The last several columns I’ve read from you have been about old people. May I ask why, with all of the other things happening out there, you’re always stuck on someone’s grandma and grandpa?
Can you write about something fresh and new instead of always telling us about people who are old? Not being critical. Just giving you something to think about.
Thanks for the words. Before I say anything else, let me also thank you for taking the time to sit down, look up my email address, and send a message to a complete stranger who lives 2351.4 miles away, expressing your dissatisfaction with writing that, bear in mind, ain’t exactly Whitman.
But I will make no excuses. You’re absolutely right about me writing too many old-person columns.
Which is why I want to apologize. You should not be subjected to columns about elderly persons since these people are, as the term implies, not 39-year-olds.
And hey, maybe by not talking about old people you won’t ever have to become one. If you avoid the topic long enough, perhaps someday your hair won’t fall out and your body won’t begin making vaporous noises of its own volition whenever you’re tying your shoes.
Believe me, I get it. Lots of younger people don’t want to hear about the elderly. The young are busy being young, making mistakes, learning valuable lessons, improving the world. That’s what you’re supposed to do, and it’s wonderful.
So keep reinventing things, blazing new paths, breaking old traditions, and making your own rules. And above all, keep believing that yours is the first generation to ever do these things. Because you’re adorable.
Besides, you’re absolutely correct. Everyone could do with a little youthfulness.

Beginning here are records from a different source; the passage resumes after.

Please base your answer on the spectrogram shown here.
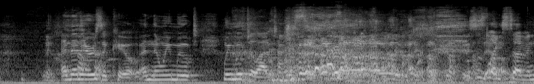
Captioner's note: laughter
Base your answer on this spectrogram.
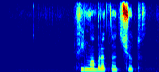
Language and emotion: Russian, neutral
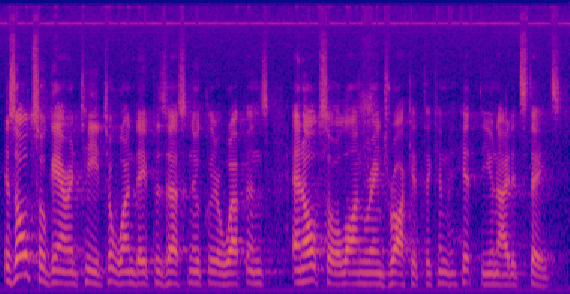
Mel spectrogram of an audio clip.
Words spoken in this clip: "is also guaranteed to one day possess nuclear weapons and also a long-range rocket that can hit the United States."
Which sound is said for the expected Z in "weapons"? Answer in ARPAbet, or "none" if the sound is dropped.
Z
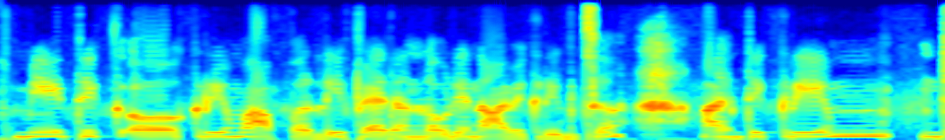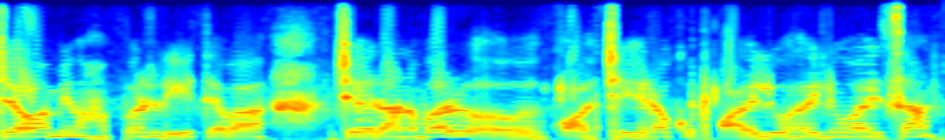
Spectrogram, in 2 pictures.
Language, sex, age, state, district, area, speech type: Marathi, female, 18-30, Maharashtra, Thane, urban, spontaneous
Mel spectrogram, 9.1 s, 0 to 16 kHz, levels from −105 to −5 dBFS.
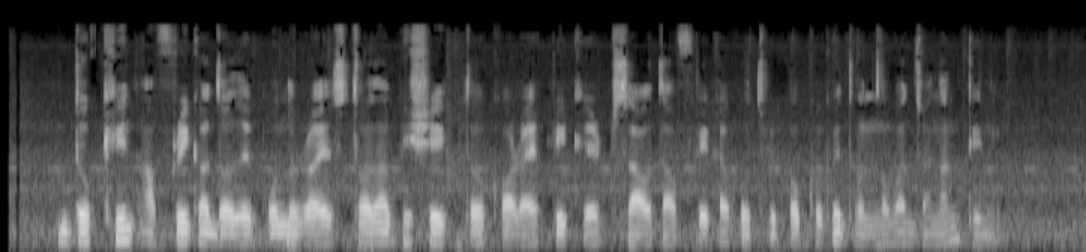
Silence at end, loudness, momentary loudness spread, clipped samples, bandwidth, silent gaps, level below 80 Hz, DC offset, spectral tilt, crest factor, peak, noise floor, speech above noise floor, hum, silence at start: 0.2 s; -31 LUFS; 11 LU; under 0.1%; 11.5 kHz; none; -66 dBFS; under 0.1%; -4.5 dB/octave; 20 dB; -12 dBFS; -55 dBFS; 24 dB; none; 0.1 s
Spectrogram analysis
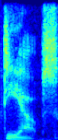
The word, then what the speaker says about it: Die Alps: It's called Die Alps, but it's pronounced D Alps because the Alps or whatever, German.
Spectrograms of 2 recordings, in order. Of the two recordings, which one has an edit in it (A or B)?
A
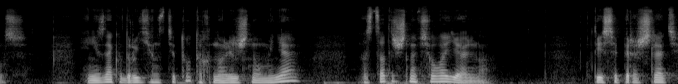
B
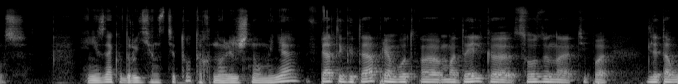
B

Which is why after reading your email I took your advice. I looked up a few articles on popular youngish news sites to see what young people are reading nowadays.
The following are real headlines I found:
“22 Celebrities that Look Nothing Alike.”
“What Type of Fall Sweater Are You?”
“10 Signs Your Cat is a Wizard.”
“19 Potatoes That Look Like John Travolta.”
All I can say is, this gave me a brand new perspective on America’s future.
I suppose the good news is, not once did these youthful articles mention a single person who was over age 70. Although keep in mind, John Travolta probably isn’t buying green bananas anymore.
I do want to say one thing, however. Something that worries me about this new youth centric culture is that our elders are largely forgotten in today’s world. And this seems wrong.
Think about it. When was the last time you saw an 80-year-old on a TV show or blockbuster movie? How many elderly people do you see depicted in televised ads not related to buying gold?
Have you ever seen a geriatric person on, say, a Gatorade commercial?
No, big-time video crews are experts at ignoring the 42.9 million elderly persons in the U.S. Unless, of course, it’s a televised ad featuring a medication or health supplement. In which case all TV-old-people are filmed doing impossibly dangerous stunts like hang gliding, sailing, rock climbing, marathoning, or eating past 3:30 P.M.
The only problem is, this is not an accurate portrayal of the golden years. Don’t get me wrong, I’m not saying 80-year-olds can’t go hang gliding. I’m just saying their bodies are rarely found.
But getting back to your letter. Personally, I don’t want to forget old people. I love the elderly. Not writing about my elders would be ignoring all the cool people who built this world.
Do you realize how incredible the former generations are? These people survived hell. Many of your own elders are old enough to recall Depression-era breadlines. Even more remember shipping sons off to fight world wars, or sending daughters to shipyards to take up stick-welding.
Your ancestors were factory workers, steelworkers, laborers, and farmers. Once upon a time, 30 percent of the U.S. was involved in farming (today it’s less than 2 percent). How do you forget people like this? And why would anyone want to?
These American forbears suffered the worst of history, and they took it on the chin. And yet these generations somehow outclassed their own grief and managed to give us heroes like, Eleanor Roosevelt, Martin Luther King Jr., and Bob Newhart.
What have younger generations given us? Reality TV.
So I could give you more reasons why I love the elderly, but I won’t. I could also explain the invaluable lessons I have learned from older people, but something tells me you don’t want to hear them.
Therefore I won’t say anything else except to deliver the words of an 82-year-old retired high-school teacher from Wisconsin who emailed me recently.
The old teacher said: “You know what true fear is? Waking up to realize your former students are running the world.”
Just giving you something to think about.